• Extracted records:
::::

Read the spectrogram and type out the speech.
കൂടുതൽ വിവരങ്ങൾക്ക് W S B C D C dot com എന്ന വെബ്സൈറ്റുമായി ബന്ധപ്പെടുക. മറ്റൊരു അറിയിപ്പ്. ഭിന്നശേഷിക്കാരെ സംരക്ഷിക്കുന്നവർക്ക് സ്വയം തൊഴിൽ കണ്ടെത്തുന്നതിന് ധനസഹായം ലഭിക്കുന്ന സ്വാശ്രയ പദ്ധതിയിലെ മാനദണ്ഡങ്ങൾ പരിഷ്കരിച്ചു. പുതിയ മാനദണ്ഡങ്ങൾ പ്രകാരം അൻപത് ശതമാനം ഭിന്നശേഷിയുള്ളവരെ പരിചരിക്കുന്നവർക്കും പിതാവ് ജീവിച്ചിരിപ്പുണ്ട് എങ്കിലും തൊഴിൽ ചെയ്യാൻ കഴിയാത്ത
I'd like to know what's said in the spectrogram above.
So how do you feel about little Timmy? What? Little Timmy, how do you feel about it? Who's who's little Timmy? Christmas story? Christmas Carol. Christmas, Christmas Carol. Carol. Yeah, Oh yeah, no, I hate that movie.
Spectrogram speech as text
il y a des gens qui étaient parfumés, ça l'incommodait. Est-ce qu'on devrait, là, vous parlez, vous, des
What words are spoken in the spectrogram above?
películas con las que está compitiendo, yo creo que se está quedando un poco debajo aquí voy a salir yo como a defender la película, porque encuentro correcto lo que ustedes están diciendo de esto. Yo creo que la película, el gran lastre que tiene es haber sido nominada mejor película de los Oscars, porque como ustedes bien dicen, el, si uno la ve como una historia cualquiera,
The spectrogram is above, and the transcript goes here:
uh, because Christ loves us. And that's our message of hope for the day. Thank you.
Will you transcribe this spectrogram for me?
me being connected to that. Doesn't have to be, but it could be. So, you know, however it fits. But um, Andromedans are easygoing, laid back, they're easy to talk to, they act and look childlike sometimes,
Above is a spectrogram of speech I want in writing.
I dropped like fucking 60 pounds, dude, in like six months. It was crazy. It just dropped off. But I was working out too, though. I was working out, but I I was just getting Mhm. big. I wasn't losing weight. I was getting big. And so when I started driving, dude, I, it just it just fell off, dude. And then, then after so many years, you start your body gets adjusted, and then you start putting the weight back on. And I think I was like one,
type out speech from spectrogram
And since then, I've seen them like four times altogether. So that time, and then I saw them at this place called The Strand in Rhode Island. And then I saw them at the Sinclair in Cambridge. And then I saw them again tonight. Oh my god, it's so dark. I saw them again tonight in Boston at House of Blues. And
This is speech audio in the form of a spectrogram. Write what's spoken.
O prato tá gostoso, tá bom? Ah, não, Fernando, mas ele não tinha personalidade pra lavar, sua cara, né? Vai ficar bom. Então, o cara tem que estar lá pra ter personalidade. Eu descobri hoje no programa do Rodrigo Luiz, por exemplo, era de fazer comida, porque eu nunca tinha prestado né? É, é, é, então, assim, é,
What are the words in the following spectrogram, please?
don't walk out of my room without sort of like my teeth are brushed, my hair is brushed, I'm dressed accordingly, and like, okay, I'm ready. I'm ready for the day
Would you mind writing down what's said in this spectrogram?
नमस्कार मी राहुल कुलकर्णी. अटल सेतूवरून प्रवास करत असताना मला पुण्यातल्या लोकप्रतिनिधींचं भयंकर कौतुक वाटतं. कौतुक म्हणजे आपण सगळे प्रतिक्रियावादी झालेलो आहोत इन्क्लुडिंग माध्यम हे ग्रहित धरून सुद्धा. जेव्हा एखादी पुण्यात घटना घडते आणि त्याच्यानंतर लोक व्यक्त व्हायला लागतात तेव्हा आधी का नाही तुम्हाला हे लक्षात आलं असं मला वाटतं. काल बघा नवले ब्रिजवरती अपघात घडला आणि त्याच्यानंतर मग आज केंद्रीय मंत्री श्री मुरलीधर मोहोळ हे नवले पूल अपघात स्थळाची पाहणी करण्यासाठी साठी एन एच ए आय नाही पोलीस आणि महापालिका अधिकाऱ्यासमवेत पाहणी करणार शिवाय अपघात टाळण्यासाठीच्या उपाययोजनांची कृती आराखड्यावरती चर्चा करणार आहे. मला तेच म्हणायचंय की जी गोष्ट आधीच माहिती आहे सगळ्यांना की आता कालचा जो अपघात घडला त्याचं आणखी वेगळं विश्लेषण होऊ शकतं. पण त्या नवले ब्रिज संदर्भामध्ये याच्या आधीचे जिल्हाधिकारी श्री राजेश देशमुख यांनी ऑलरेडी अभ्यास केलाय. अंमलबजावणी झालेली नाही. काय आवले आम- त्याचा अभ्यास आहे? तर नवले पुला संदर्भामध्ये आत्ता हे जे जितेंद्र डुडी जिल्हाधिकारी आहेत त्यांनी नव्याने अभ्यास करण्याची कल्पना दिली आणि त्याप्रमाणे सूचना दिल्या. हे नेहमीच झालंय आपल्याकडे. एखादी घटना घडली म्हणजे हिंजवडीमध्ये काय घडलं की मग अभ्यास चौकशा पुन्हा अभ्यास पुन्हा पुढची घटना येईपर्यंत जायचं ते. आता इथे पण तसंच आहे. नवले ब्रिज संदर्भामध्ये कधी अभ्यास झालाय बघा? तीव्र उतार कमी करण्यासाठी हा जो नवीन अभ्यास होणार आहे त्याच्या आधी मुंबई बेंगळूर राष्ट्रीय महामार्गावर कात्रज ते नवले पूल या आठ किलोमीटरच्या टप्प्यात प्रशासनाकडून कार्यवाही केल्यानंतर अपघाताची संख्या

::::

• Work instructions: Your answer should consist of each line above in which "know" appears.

• Result of this exercise:
I'd like to know what's said in the spectrogram above.
me being connected to that. Doesn't have to be, but it could be. So, you know, however it fits. But um, Andromedans are easygoing, laid back, they're easy to talk to, they act and look childlike sometimes,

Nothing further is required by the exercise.